It's not been a good start to the week for Pound/Euro rates, with the pair now trading in the €1.15's, 3% lower than it was just a few weeks ago:
Why has the Pound fallen against the Euro?
There are 2 reasons for the drop in the rate. The first reason is the UK general election. Polls over the weekend indicated that Theresa May's lead has halved to just 9 points, following their manifesto that has not gone down well due to the scrapping of free school meals and proposals to reduce state support for the elderly.
What the polls show is that nothing is certain, and if her lead can be halved in just a few days, who knows what could happen in the next few weeks. The prospect of Corbyn becoming Prime Minister and leading Brexit negotiations has not been welcomed by the market, and that's the reason for the drop in the value of the Pound.
The other reason is due to the Euro gaining strength and becoming more expensive to purchase. German Chancellor Angela Merkel blamed a weak Euro on the large German trade surplus, and markets took this as a sign that the European Central Bank may need to curb their stimulus programme and start to raise interest rates soon. This strengthened the Euro and compounded the fall in GBP, pushing GBP/EUR exchange rates into the €1.15's.
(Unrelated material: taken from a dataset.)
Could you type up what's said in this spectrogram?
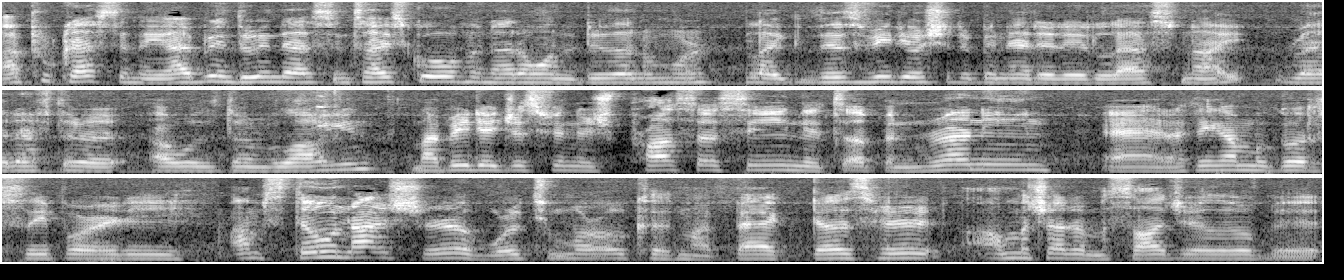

Where next for Pound/Euro rates?
We've been saying for some time that it was likely rates would start dropping, and we continue to believe this will be the case. If the Conservatives do win a huge majority, or polls indicate that they will, then we may see Sterling bounce back and recover some of its recent losses. After the election on June 8th however, focus will switch to the Brexit negotiations, and they have the potential so send the Pound lower still, until it's clear what kind of deal we will get with the EU moving forwards.
In the shorter term, there are various releases this week that have the potential to affect the Pound, including a UK Inflation report on Tuesday, a speech by ECB president Mario Draghi on Wednesday, and the latest UK GDP figures on Thursday.
If you need to make a currency transfer and would like to find out what effect these releases may have on exchange rates, make a free enquiry with us today. We can also offer you a free quote to see what rate we can offer. Even if you already use a currency broker, it's likely we can offer you a better rate and on large transfers we could save you thousands.
Labels: Best Exchange Rates, Brexit, Currency Exchange, FX, GBPEUR, Pound falls against Euro, UK election, When to Buy Euros